* WHAT THE EXERCISE ASKS *
Give again, exactly, every line of the entries below from the one that has "Please create a" to the last.

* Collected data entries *
>>>>>
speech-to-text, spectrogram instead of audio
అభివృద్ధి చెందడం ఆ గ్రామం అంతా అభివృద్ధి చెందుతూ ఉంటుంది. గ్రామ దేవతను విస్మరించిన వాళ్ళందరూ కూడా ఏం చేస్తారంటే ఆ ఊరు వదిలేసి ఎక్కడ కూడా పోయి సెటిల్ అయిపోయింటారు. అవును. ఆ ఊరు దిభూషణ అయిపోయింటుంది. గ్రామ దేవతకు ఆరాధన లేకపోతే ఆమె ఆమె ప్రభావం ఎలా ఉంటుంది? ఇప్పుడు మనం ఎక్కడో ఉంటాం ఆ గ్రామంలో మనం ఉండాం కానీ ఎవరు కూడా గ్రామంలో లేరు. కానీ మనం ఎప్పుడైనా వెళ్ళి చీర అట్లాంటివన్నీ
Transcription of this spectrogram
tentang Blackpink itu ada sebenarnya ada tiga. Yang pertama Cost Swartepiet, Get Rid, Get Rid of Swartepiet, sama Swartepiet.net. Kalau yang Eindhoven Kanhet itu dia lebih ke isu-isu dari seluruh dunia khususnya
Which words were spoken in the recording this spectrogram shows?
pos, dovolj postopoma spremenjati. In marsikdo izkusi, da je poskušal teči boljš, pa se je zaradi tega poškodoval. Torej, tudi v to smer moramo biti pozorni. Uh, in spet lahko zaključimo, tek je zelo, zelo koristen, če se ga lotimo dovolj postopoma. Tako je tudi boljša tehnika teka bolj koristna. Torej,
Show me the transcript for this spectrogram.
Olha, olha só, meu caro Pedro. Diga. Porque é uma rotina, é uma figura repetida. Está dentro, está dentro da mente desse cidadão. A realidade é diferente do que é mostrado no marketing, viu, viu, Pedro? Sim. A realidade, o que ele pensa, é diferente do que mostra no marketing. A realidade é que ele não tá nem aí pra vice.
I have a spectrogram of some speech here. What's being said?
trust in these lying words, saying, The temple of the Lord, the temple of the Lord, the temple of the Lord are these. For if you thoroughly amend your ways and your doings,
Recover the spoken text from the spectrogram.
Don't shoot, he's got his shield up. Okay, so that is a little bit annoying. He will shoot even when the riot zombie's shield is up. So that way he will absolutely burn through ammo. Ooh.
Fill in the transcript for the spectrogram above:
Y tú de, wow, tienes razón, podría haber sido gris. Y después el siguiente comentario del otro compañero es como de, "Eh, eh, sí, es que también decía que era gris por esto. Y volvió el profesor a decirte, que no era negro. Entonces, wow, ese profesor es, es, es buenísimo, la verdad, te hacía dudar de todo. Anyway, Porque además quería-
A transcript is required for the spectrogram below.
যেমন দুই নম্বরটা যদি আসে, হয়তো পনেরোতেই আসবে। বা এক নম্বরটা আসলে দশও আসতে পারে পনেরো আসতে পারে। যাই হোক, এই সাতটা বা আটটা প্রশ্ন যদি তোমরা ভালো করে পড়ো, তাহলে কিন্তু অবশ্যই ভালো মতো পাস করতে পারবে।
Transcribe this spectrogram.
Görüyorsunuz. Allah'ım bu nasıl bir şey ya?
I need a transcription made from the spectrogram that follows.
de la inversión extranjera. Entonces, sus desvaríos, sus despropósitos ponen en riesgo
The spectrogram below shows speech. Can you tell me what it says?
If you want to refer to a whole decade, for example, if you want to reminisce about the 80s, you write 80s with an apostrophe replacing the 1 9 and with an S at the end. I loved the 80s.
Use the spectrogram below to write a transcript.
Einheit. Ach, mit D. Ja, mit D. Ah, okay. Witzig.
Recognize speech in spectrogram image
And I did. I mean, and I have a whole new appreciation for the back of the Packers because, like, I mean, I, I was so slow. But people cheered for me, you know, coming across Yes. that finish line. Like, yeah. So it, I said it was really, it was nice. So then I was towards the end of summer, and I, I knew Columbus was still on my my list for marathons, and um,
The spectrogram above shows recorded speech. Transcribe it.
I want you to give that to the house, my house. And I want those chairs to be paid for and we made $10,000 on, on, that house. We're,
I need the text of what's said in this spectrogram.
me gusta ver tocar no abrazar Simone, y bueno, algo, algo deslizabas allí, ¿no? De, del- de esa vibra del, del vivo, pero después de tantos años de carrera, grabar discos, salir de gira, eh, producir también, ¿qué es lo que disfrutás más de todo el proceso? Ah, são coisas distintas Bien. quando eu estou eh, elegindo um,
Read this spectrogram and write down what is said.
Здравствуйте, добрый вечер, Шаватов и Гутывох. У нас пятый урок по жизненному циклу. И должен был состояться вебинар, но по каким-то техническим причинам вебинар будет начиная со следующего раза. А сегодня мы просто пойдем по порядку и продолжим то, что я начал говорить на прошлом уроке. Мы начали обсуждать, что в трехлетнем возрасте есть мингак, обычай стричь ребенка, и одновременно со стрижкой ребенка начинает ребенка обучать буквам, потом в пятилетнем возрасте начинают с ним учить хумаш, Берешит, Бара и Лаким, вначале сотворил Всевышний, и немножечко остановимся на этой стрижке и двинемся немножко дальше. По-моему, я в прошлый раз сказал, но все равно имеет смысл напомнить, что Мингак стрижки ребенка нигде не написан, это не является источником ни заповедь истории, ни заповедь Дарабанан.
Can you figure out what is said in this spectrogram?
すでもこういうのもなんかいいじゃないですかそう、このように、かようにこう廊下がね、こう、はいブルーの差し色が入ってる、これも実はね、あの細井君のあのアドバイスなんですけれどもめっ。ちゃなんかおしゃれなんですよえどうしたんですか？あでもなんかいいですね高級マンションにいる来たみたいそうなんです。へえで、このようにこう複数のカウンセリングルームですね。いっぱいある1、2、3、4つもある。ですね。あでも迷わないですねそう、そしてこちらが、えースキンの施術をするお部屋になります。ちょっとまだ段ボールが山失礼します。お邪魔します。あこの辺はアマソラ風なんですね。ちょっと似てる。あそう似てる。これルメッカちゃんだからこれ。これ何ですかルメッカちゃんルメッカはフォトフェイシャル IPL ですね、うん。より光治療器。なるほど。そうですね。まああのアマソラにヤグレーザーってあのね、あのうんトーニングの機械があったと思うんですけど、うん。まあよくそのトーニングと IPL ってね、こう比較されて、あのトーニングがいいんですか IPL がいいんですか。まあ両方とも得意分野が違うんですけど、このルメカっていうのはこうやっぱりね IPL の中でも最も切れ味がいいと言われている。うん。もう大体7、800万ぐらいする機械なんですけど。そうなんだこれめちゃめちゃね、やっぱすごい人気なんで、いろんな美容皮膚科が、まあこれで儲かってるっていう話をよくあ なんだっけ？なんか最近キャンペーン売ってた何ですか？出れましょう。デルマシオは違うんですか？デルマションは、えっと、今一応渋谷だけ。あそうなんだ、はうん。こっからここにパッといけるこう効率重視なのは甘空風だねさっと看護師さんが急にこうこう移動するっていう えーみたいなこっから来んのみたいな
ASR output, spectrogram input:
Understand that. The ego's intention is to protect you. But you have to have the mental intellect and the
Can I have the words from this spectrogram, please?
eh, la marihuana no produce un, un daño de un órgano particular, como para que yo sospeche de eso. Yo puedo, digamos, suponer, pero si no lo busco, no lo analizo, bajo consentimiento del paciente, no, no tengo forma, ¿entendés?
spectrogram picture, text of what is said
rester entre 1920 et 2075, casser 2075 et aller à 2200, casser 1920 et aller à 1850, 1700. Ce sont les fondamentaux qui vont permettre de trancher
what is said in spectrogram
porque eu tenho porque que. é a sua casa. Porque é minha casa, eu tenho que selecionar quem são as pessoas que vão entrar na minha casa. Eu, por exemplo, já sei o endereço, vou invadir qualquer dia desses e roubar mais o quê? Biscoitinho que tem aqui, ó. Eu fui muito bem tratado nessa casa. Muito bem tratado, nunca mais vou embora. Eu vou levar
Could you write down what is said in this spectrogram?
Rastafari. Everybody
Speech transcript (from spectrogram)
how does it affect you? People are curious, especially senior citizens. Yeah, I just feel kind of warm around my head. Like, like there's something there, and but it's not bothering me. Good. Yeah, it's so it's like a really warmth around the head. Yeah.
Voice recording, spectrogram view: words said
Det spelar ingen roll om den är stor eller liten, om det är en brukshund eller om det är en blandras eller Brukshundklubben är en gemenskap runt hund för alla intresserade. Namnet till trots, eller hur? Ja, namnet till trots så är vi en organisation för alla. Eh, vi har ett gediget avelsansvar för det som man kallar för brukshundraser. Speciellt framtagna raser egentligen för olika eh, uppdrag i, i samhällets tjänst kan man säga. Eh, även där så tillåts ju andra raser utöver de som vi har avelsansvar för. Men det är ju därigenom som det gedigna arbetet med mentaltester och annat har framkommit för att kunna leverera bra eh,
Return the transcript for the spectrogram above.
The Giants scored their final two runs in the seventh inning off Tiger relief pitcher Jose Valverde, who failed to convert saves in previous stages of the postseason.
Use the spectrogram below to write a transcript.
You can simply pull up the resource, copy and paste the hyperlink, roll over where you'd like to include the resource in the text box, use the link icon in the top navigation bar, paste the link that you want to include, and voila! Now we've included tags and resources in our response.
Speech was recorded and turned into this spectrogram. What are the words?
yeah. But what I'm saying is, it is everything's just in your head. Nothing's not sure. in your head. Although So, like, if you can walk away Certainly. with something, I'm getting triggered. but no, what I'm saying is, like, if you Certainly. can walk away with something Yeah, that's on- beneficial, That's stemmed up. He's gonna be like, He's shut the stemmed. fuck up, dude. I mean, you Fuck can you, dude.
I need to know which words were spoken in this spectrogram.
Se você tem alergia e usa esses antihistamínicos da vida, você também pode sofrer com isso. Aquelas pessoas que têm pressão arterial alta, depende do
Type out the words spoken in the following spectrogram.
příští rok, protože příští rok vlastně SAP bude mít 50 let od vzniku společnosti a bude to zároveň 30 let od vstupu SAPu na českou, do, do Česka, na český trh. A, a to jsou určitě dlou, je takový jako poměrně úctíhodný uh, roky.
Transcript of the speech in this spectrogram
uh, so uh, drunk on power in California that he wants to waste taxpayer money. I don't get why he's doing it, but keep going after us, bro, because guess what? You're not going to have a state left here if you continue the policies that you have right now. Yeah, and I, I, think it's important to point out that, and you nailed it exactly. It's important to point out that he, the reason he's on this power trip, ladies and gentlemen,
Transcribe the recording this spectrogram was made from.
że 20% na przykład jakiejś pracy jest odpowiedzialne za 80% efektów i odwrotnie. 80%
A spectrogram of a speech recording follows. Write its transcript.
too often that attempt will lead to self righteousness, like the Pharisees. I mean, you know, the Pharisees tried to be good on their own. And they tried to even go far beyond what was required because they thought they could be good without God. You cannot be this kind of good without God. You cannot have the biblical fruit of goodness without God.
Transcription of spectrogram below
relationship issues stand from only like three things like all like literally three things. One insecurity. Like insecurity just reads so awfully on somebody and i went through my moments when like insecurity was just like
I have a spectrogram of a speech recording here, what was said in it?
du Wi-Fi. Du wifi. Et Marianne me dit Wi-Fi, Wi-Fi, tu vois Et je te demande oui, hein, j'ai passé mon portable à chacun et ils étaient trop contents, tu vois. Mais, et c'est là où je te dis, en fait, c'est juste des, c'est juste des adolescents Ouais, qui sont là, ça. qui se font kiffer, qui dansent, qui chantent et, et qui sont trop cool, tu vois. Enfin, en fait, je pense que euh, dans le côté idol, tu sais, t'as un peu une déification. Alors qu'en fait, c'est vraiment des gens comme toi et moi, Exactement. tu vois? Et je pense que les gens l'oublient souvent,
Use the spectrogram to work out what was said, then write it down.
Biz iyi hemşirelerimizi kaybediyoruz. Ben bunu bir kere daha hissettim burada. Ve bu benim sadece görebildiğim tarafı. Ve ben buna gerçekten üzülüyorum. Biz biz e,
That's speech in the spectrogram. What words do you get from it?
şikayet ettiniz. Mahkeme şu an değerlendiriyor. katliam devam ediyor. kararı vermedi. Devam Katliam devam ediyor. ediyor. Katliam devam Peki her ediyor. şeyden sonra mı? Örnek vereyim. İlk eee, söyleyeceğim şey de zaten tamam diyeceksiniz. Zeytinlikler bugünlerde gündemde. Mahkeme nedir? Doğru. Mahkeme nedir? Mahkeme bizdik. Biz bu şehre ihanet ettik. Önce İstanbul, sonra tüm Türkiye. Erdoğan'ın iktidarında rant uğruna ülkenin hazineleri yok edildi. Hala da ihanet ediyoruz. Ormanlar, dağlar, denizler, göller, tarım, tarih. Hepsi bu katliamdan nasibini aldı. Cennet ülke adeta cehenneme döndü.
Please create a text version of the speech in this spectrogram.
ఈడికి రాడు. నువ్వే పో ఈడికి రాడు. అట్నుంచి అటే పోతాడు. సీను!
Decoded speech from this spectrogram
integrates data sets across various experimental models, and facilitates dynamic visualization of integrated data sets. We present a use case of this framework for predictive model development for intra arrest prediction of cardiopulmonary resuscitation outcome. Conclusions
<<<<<
* RESPONSE TO THE TASK *
Please create a text version of the speech in this spectrogram.
ఈడికి రాడు. నువ్వే పో ఈడికి రాడు. అట్నుంచి అటే పోతాడు. సీను!
Decoded speech from this spectrogram
integrates data sets across various experimental models, and facilitates dynamic visualization of integrated data sets. We present a use case of this framework for predictive model development for intra arrest prediction of cardiopulmonary resuscitation outcome. Conclusions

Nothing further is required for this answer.